Surely SafeMinds is aware of this survey. As in, definitely they are aware of it. Just as Safeminds are certainly aware of the child in the Omnibus proceeding who suffered after chelation. But SafeMinds pretend as though there are no adverse reactions. It is disingenuous, to say the least.
SafeMinds ends their statement with this paragraph:
SafeMinds agrees with the FDA that products being promoted as drugs and biologics should have thorough and unbiased assessments for safety and that parents should work with their healthcare professionals when considering health interventions. SafeMinds feels that FDA has tried to cast autism parents in a negative light without any supporting evidence, by implying that autism parents were giving their children dangerous products without medical oversight.
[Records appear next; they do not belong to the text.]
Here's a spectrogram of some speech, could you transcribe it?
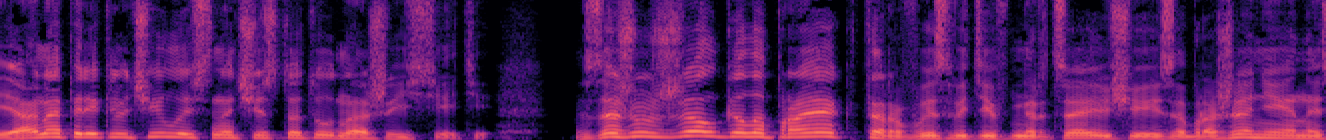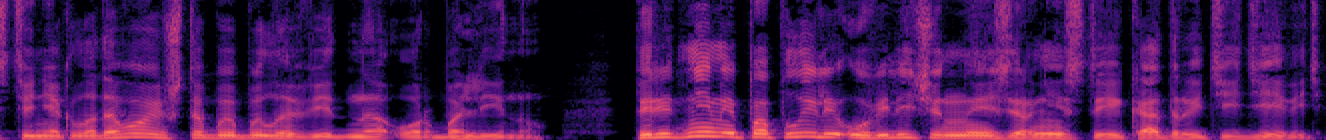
и она переключилась на частоту нашей сети. Зажужжал голопроектор, высветив мерцающее изображение на стене кладовой, чтобы было видно Орбалину. Перед ними поплыли увеличенные зернистые кадры Т-9.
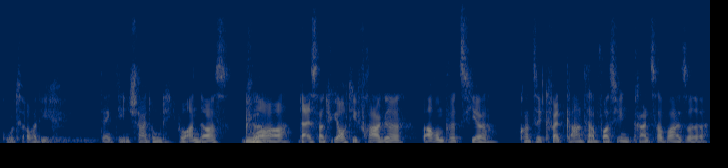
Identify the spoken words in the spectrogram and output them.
Gut, aber die ich denke, die Entscheidung liegt woanders. Klar. Nur da ist natürlich auch die Frage, warum wird es hier konsequent gehandhabt, was ich in keinster Weise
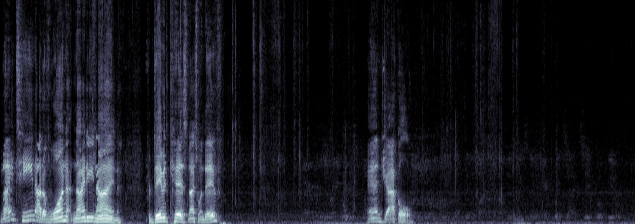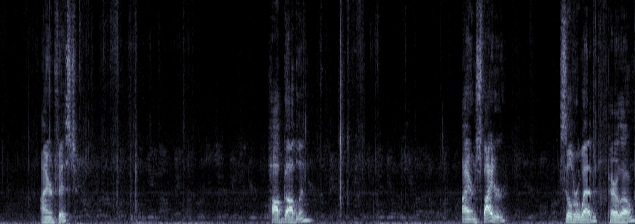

Only on questioning by the media did the FDA have to back off from its wild claims. SafeMinds feels the FDA owes the autism community an apology.
Basically, SafeMinds have taken the Human Shield defense. Rather than actually discuss the facts, SafeMinds attacks the FDA for “wild claims” and claims that the FDA owes the autism community an apology.
From the perspective of this autism parent I would say, yes, the FDA owes us an apology: for taking so damned long to address this issue. The abuse of chelation as a “treatment” for autism has been going on for many years. It is about time that the FDA cracked down and made the “wild claim” that a prescription drug should be given by perscription.
Heck, the FDA isn’t even making the “wild claim” that toxicology treatments should be performed by toxicologists. Just someone with a prescription pad.
Why isn’t SafeMinds telling autism families to seek out medical toxicologists to test and treat heavy metal poisoning? The answer is painfully clear. The methods of diagnosis and treatment that groups like SafeMinds promote do not compare to the methods used by those trained specifically to treat heavy metal intoxication.
Should make one pause to wonder.